- Dovish statements from Fed officials caused Treasury yields to drop.
- Israeli air strikes devastated Gaza on Tuesday.
- Traders estimate an 86% likelihood of Fed rates staying unchanged in November.
US equities ended higher on Tuesday, marking their third consecutive day of gains. This rise followed dovish statements from US Federal Reserve officials, which caused Treasury yields to drop. At the same time, investors were cautiously monitoring the situation in the Middle East.
Atlanta Fed President Raphael Bostic asserted that there was no need for the central bank to raise interest rates further. Fed Governor Christopher Waller reiterated the central bank’s commitment to lowering inflation to the 2% target.
Meanwhile, Minneapolis Federal Reserve Bank President Neel Kashkari predicted that the US economy was on track for a soft landing, with inflation returning to the Fed’s 2% target and no sharp increase in the unemployment rate.

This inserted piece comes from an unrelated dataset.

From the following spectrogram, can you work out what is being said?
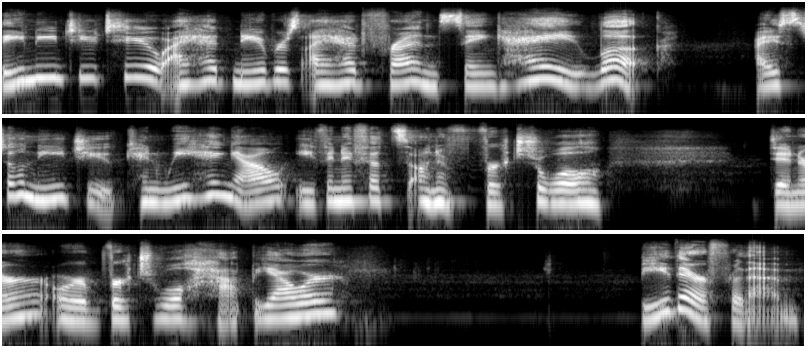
They need you too. I had neighbors, I had friends saying, Hey, look, I still need you. Can we hang out even if it's on a virtual dinner or a virtual happy hour? Be there for them.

However, he cautioned that if yields increased due to shifting expectations about Fed policy, the central bank might need to act accordingly to maintain those yields.
On Tuesday, the 10-year Treasury yield retreated from its 16-year peak, posting its most significant single-day decline since August.
According to CME’s FedWatch tool, traders estimated an 86% likelihood of interest rates staying unchanged in November and a 73% probability for December.
Elsewhere, Israeli air strikes devastated Gaza on Tuesday in a retaliatory move for a series of deadly Hamas attacks over the weekend.
“Everyone’s watching the Middle East conflict and bond yields. The decrease in bond yields is currently the primary driver,” commented John Praveen, the managing director and co-chief investment officer at Paleo Leon.
While the Fed’s dovish remarks bolstered stock markets on Tuesday and investors remained optimistic about the Middle East situation, Praveen warned that this sentiment could change if the conflict extended to other regional nations.
Later in the week, investors will focus on inflation data, including September producer and consumer prices and the release of the Fed’s September meeting minutes. The third-quarter earnings season starts in earnest on Friday.
Stoxx 600 daily performance (Source: Bloomberg)
European equities surged on Tuesday, posting the biggest gains in almost a year, due to dovish statements from US Federal Reserve and European Central Bank (ECB) officials. This rebound occurred just one day after concerns over the Middle East conflict led to a rush for safe-haven assets.
ECB policymaker Francois Villeroy de Galhau expressed confidence that inflation would still reach the ECB’s target of approximately 2% by the conclusion of 2025, despite the ongoing Middle East conflict.